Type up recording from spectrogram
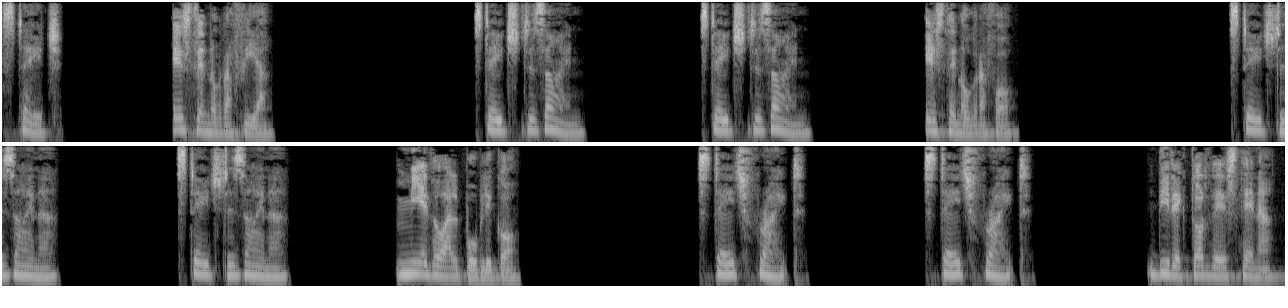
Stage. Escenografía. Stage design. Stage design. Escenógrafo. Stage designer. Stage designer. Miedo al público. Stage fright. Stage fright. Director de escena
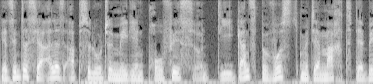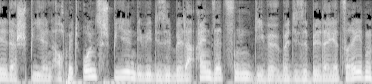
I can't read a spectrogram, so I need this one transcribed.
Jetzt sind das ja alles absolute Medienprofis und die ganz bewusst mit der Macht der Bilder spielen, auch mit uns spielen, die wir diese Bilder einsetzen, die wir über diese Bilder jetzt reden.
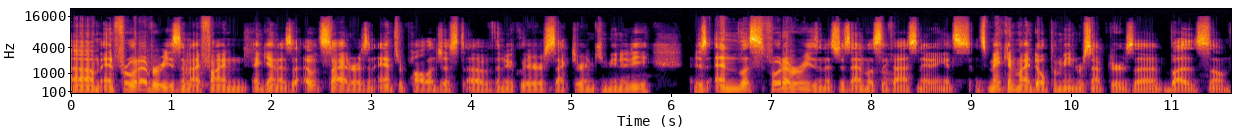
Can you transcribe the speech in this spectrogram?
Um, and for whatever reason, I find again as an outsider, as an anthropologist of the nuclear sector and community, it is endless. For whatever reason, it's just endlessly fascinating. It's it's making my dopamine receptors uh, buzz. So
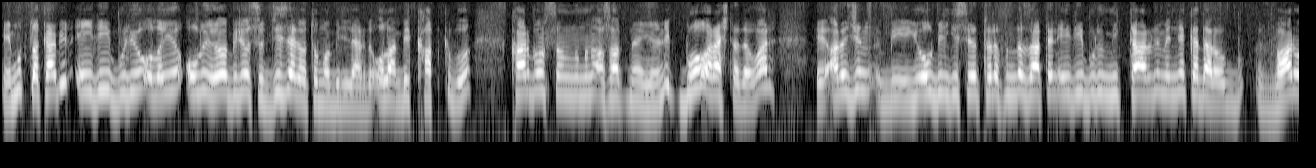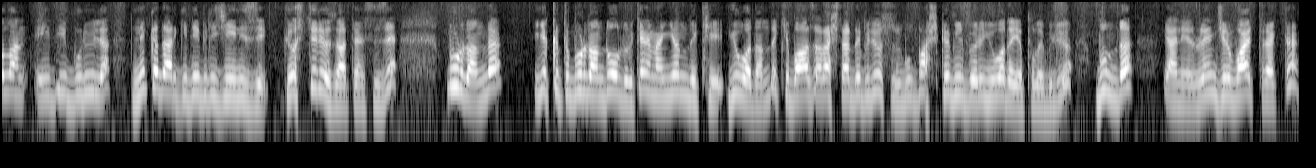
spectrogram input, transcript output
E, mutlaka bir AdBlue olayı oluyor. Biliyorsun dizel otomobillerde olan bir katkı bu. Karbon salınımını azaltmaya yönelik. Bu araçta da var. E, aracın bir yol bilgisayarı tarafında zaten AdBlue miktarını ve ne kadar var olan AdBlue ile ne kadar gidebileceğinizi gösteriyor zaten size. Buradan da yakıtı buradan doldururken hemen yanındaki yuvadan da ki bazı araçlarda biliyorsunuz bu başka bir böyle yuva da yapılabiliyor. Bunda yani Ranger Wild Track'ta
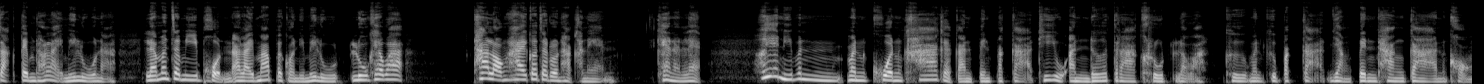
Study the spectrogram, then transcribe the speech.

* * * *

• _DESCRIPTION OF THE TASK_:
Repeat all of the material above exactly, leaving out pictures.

• _EXERCISE ANSWER_:
Type up recording from spectrogram
Stage. Escenografía. Stage design. Stage design. Escenógrafo. Stage designer. Stage designer. Miedo al público. Stage fright. Stage fright. Director de escena
I can't read a spectrogram, so I need this one transcribed.
Jetzt sind das ja alles absolute Medienprofis und die ganz bewusst mit der Macht der Bilder spielen, auch mit uns spielen, die wir diese Bilder einsetzen, die wir über diese Bilder jetzt reden.
Can you transcribe the speech in this spectrogram?
Um, and for whatever reason, I find again as an outsider, as an anthropologist of the nuclear sector and community, it is endless. For whatever reason, it's just endlessly fascinating. It's it's making my dopamine receptors uh, buzz. So
spectrogram input, transcript output
E, mutlaka bir AdBlue olayı oluyor. Biliyorsun dizel otomobillerde olan bir katkı bu. Karbon salınımını azaltmaya yönelik. Bu araçta da var. E, aracın bir yol bilgisayarı tarafında zaten AdBlue miktarını ve ne kadar var olan AdBlue ile ne kadar gidebileceğinizi gösteriyor zaten size. Buradan da yakıtı buradan doldururken hemen yanındaki yuvadan da ki bazı araçlarda biliyorsunuz bu başka bir böyle yuva da yapılabiliyor. Bunda yani Ranger Wild Track'ta
Study the spectrogram, then transcribe the speech.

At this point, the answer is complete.